Establishing Managers and a HR Department
If you begin to take on increasing numbers of staff, chances are that you won’t have sufficient time on your hands to manage them all effectively by yourself. If you were to dedicate adequate time to properly managing your team, you’d fall behind in other important and progressive areas. But not to worry. You can have the best of both worlds. You just need to recruit individuals who can manage your stay on your behalf. To start with, you should consider recruiting managers and developing a HR department.
Managers will often carry out similar tasks to your other employees, but they will also manage their colleagues on top of this. They will monitor progress, report problematic behaviour, and can act as a middle person between you and your employees. They should have strong leadership skills and should be stern enough to reprimand negative behaviour. However, they should also be someone that staff feel they can reach out to for help and support.
HR is absolutely essential when it comes to promoting any growing company’s success. The role of a HR department is to enable your business to distribute staff effectively and ensure that all staff are content with their working conditions. The individuals working within this department will carry out various jobs for you. They will:
- Establish a framework for the policies and procedures that come hand in hand with the employment of new staff.
- Establish a framework for the policies and procedures that existing staff work by.
- Organise employees’ annual leave.
- Process sick notes.
- Note complaints and help to resolve workplace drama or conflict.
Now, seeing as the role that a HR department workers carries out is so wide spanning, you may initially find it difficult to find the right person for the job. What’s more? There aren’t really any specific courses for people to take to specialise in HR. So, you’re going to just have to focus on a few traits that should make a good HR employee. Some of these include:
- Good communication
- Good organisation

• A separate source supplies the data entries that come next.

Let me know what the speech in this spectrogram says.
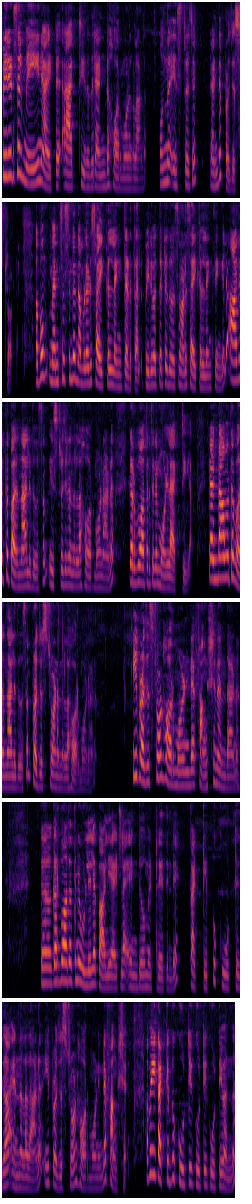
പീരീഡ്സിൽ മെയിനായിട്ട് ആക്ട് ചെയ്യുന്നത് രണ്ട് ഹോർമോണുകളാണ്. ഒന്ന് എസ്ട്രജൻ രണ്ട് പ്രൊജസ്ട്രോൺ. അപ്പം മെൻസസിന്റെ നമ്മളൊരു സൈക്കിൾ ലെങ്ത് എടുത്താൽ ഇപ്പോൾ ഇരുപത്തെട്ട് ദിവസമാണ് സൈക്കിൾ ലെങ്ത് എങ്കിൽ ആദ്യത്തെ പതിനാല് ദിവസം എസ്ട്രജൻ എന്നുള്ള ഹോർമോണാണ് ഗർഭപാത്രത്തിന്റെ മുകളിൽ ആക്ട് ചെയ്യുക. രണ്ടാമത്തെ പതിനാല് ദിവസം പ്രൊജസ്ട്രോൺ എന്നുള്ള ഹോർമോണാണ്. ഈ പ്രൊജസ്ട്രോൺ ഹോർമോണിന്റെ ഫംഗ്ഷൻ എന്താണ്? ഏഹ് ഗർഭപാത്രത്തിന്റെ ഉള്ളിലെ പാളിയായിട്ടുള്ള എൻഡോമെട്രിയത്തിന്റെ കട്ടിപ്പ് കൂട്ടുക എന്നുള്ളതാണ് ഈ പ്രൊജസ്ട്രോൺ ഹോർമോണിന്റെ ഫങ്ഷൻ അപ്പോൾ ഈ കട്ടിപ്പ് കൂട്ടി കൂട്ടി കൂട്ടി വന്ന്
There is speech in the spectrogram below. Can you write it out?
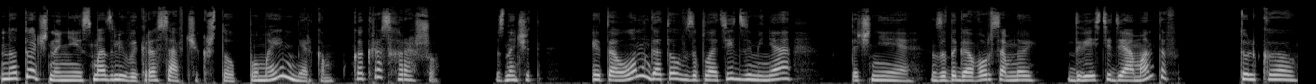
но точно не смазливый красавчик, что, по моим меркам, как раз хорошо. Значит, это он готов заплатить за меня, точнее, за договор со мной 200 диамантов? Только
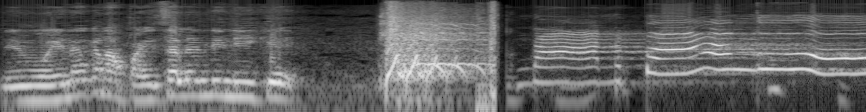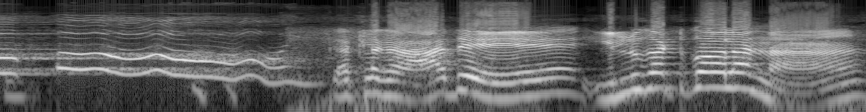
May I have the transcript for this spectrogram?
నేను పోయినాక నా పైసలన్నీ నీకే. అట్లా కాదే ఇల్లు కట్టుకోవాలన్నా.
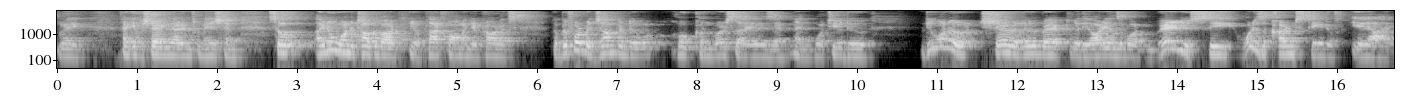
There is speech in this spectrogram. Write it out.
Great. Thank you for sharing that information. So I don't want to talk about your platform and your products, but before we jump into who Conversa is and, and what you do, do you want to share a little bit with the audience about where you see what is the current state of AI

- A balanced outlook
- Empathy and compassion
- Administrative skills
As you can see, your business journey really isn’t over when you launch your products and start taking profits. In order to succeed, you need to take hold of the reigns and manage your business as effectively as possible. Hopefully, the above information and advice will help you to achieve this!